» **Goal of the exercise**
Return only the lines of the data below from the line with "Spectrogram what was said" up to and including the line with "Please look at", exactly as written, with the pictures omitted.

======== Supplied material ========

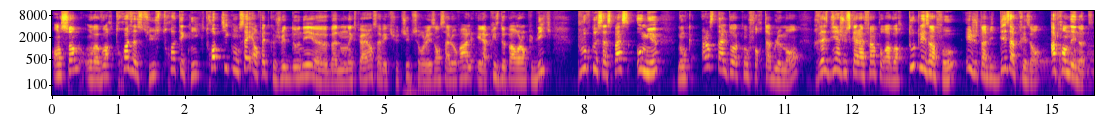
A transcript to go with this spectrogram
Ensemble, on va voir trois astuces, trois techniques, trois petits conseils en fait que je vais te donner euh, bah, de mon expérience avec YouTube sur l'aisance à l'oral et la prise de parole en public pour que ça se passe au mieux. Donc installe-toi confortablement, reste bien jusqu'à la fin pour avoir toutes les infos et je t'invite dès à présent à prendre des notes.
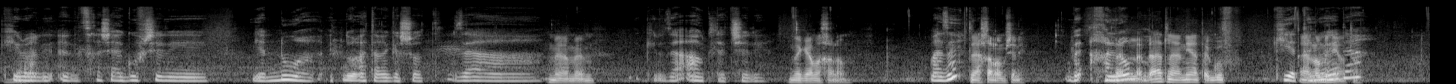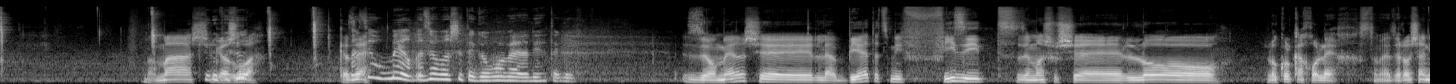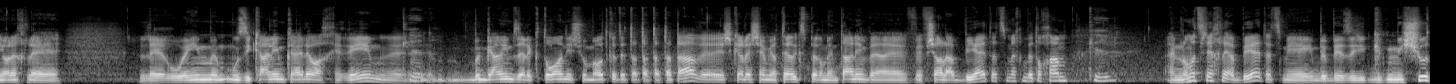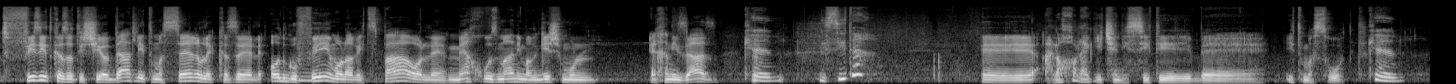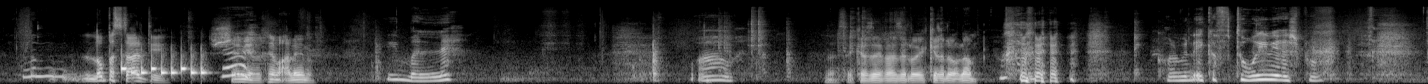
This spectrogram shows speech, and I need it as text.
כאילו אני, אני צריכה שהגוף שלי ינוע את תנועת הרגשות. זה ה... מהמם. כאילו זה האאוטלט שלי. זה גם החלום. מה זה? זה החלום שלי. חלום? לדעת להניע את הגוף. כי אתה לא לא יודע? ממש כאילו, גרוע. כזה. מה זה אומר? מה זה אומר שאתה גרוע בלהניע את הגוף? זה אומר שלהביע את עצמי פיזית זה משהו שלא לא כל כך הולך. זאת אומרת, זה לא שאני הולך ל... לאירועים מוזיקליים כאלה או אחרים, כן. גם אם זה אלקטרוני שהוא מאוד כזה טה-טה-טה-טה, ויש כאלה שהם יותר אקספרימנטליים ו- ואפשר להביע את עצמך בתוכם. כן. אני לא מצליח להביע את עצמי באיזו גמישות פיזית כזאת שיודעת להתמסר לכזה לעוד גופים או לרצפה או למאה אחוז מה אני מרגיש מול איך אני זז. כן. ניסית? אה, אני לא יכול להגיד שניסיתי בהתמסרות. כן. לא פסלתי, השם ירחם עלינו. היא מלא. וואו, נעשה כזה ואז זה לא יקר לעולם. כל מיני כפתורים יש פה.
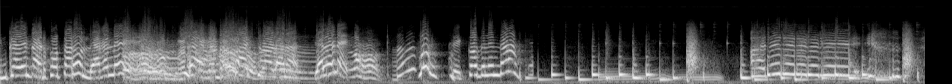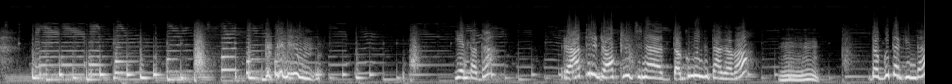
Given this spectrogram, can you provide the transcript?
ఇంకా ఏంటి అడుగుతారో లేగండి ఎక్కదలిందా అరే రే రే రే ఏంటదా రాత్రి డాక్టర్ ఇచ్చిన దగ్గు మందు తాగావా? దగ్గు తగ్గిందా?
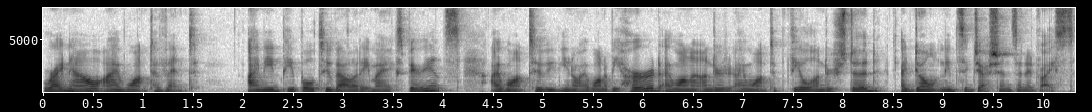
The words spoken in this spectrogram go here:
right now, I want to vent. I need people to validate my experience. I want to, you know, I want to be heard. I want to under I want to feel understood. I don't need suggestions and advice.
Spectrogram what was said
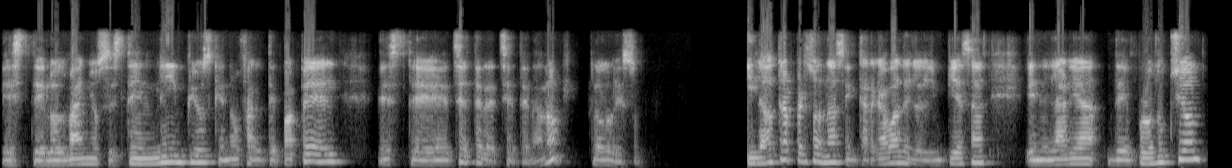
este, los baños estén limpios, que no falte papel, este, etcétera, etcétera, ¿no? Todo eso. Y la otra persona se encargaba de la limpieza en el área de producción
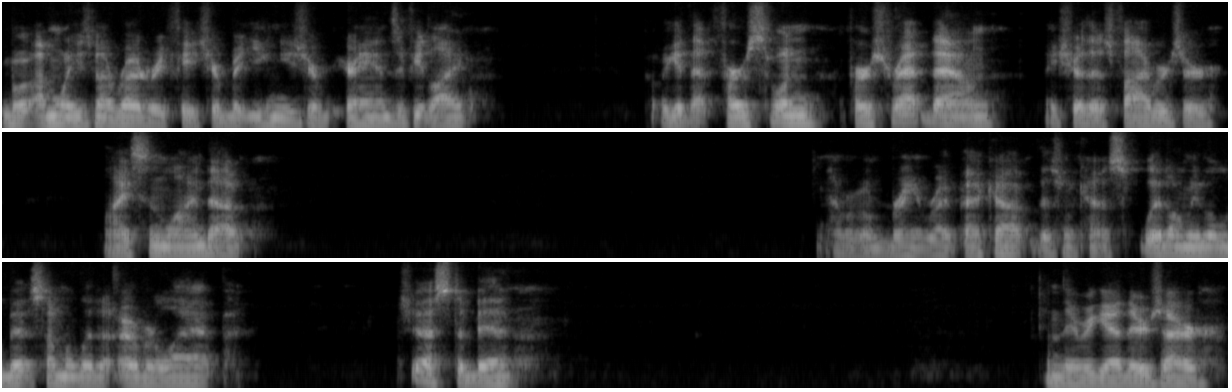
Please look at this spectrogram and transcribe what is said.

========
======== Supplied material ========

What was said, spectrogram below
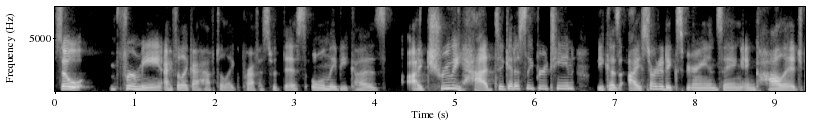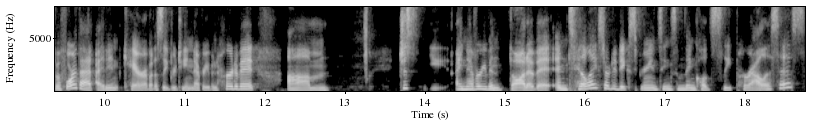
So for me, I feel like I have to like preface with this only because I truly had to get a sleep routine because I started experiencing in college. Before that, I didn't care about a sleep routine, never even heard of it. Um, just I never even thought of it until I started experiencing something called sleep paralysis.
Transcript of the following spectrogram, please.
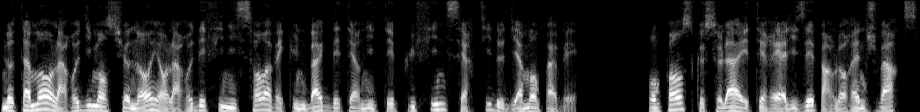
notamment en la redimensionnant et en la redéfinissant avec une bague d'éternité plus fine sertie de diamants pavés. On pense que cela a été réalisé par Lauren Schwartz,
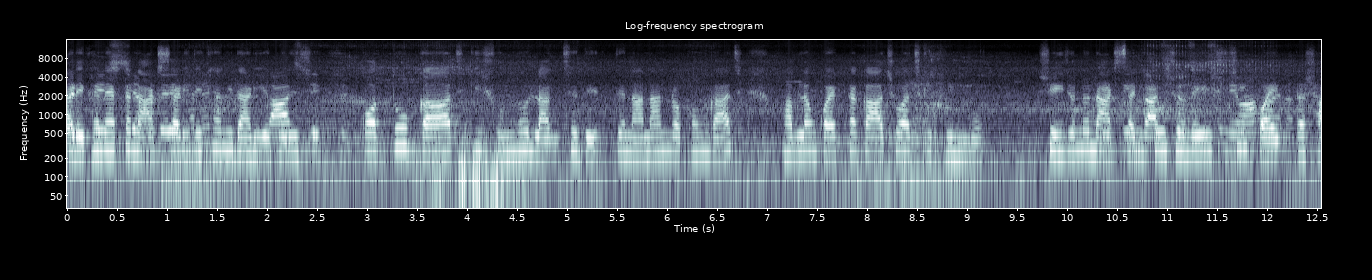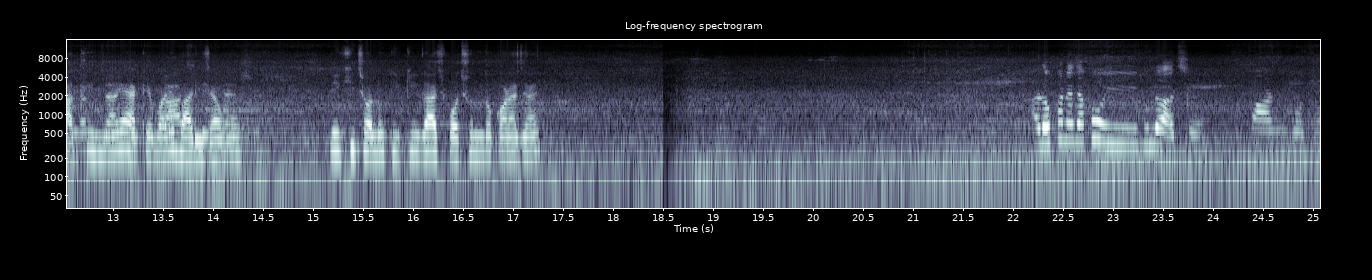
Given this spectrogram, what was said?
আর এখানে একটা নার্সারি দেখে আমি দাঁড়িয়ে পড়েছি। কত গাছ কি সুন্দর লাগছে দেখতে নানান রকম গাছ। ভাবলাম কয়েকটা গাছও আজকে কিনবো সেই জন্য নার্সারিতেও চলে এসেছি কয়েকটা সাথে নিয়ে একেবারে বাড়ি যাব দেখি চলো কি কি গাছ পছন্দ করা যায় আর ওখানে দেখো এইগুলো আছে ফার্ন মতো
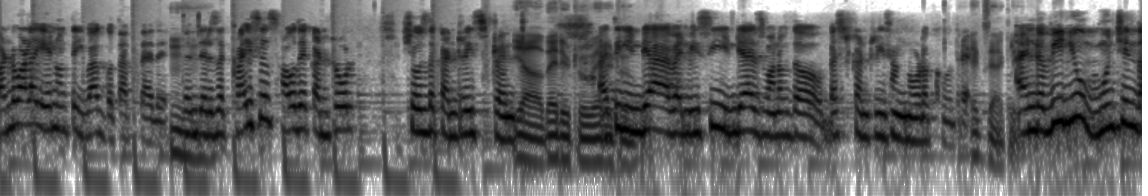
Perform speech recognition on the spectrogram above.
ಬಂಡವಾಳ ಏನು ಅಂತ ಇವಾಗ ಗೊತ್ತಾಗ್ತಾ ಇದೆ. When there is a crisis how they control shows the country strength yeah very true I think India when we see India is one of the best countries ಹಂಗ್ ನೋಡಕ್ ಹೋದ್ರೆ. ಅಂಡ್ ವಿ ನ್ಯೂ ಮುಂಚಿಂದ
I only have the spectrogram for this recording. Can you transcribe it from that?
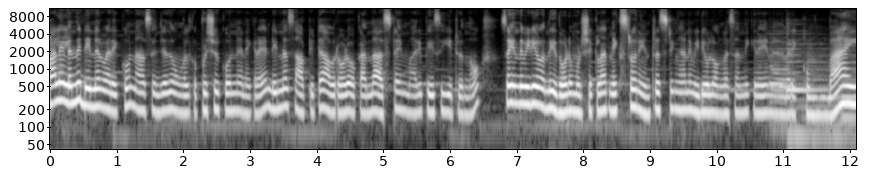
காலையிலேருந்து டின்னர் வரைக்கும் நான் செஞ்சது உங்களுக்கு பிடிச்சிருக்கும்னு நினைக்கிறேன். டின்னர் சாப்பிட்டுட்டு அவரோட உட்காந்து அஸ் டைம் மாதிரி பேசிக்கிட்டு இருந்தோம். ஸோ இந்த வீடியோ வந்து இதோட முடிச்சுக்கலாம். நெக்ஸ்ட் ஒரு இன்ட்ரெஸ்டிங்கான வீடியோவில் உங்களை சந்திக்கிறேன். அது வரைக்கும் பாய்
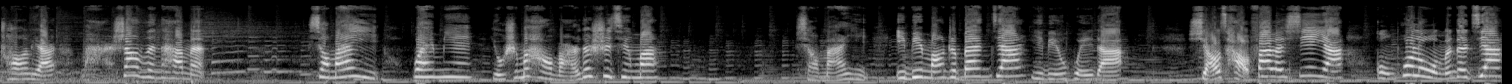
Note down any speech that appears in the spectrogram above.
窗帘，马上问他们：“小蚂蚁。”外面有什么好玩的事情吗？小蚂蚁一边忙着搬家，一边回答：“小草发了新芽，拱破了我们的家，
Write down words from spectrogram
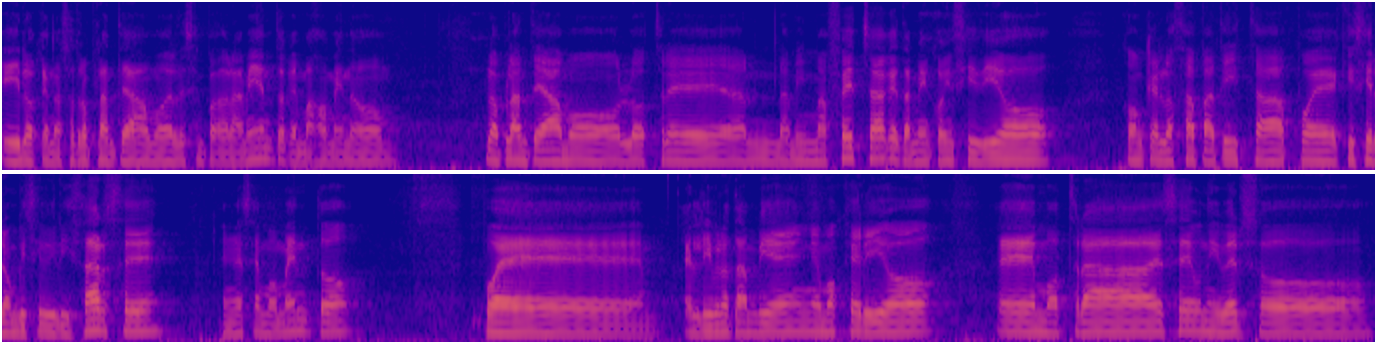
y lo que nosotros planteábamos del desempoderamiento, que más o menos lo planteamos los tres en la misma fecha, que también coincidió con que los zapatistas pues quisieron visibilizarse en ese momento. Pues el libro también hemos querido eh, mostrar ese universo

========

» **Solution for this task**
Spectrogram what was said
este, los baños estén limpios, que no falte papel, este, etcétera, etcétera, ¿no? Todo eso. Y la otra persona se encargaba de la limpieza en el área de producción
Please look at this spectrogram and transcribe what is said.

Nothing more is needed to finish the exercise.